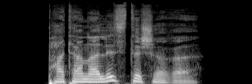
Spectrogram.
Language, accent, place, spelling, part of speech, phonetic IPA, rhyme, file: German, Germany, Berlin, paternalistischere, adjective, [patɛʁnaˈlɪstɪʃəʁə], -ɪstɪʃəʁə, De-paternalistischere.ogg
- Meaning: inflection of paternalistisch: 1. strong/mixed nominative/accusative feminine singular comparative degree 2. strong nominative/accusative plural comparative degree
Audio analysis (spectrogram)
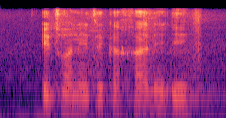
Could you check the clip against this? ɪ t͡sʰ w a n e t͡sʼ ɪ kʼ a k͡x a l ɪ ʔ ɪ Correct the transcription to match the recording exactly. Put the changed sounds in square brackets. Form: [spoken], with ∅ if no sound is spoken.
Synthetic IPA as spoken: ɪ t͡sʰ w a n e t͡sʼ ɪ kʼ a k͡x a l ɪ ʔ ɪ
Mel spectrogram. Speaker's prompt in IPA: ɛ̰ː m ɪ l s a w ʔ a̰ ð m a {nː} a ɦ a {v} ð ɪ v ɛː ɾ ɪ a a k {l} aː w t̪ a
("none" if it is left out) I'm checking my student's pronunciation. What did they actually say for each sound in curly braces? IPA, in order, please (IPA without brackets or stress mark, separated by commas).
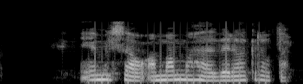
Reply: mː, none, ɾ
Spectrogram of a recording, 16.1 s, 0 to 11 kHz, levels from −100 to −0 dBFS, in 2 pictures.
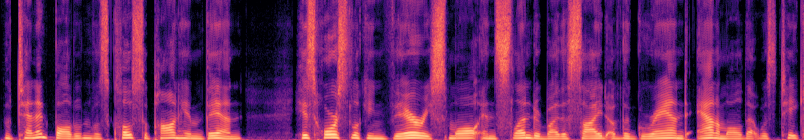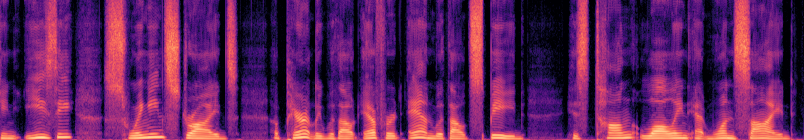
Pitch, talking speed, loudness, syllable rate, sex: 180 Hz, 145 wpm, -17 LUFS, 4.4 syllables/s, female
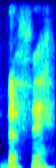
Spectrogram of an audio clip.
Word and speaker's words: buffet: The buffet. Well, even more specific. Why were you tepid in saying buffet? Because it's a French word, and I was saying it with a French accent.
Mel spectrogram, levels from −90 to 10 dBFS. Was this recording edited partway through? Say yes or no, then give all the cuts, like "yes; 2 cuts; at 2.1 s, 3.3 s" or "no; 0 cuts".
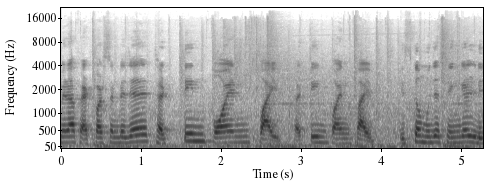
no; 0 cuts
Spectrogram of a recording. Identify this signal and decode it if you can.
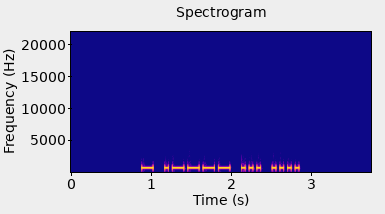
Morse code, heard as a keyed tone, about 25 wpm, 700 Hz. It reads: T1SH
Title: Four Challenging Letter-Number Combinations 25wpm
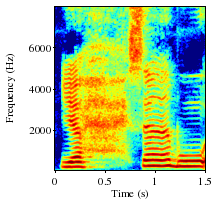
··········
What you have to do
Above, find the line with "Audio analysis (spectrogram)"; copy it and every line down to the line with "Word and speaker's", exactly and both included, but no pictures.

Response to the exercise
Audio analysis (spectrogram)
Could you check the clip against this? ɪ t͡sʰ w a n e t͡sʼ ɪ kʼ a k͡x a l ɪ ʔ ɪ Correct the transcription to match the recording exactly. Put the changed sounds in square brackets. Form: [spoken], with ∅ if no sound is spoken.
Synthetic IPA as spoken: ɪ t͡sʰ w a n e t͡sʼ ɪ kʼ a k͡x a l ɪ ʔ ɪ
Mel spectrogram. Speaker's prompt in IPA: ɛ̰ː m ɪ l s a w ʔ a̰ ð m a {nː} a ɦ a {v} ð ɪ v ɛː ɾ ɪ a a k {l} aː w t̪ a
("none" if it is left out) I'm checking my student's pronunciation. What did they actually say for each sound in curly braces? IPA, in order, please (IPA without brackets or stress mark, separated by commas).
Reply: mː, none, ɾ
Spectrogram of a recording, 16.1 s, 0 to 11 kHz, levels from −100 to −0 dBFS, in 2 pictures.
Pitch, talking speed, loudness, syllable rate, sex: 180 Hz, 145 wpm, -17 LUFS, 4.4 syllables/s, female
Spectrogram of an audio clip.
Word and speaker's words: buffet: The buffet. Well, even more specific. Why were you tepid in saying buffet? Because it's a French word, and I was saying it with a French accent.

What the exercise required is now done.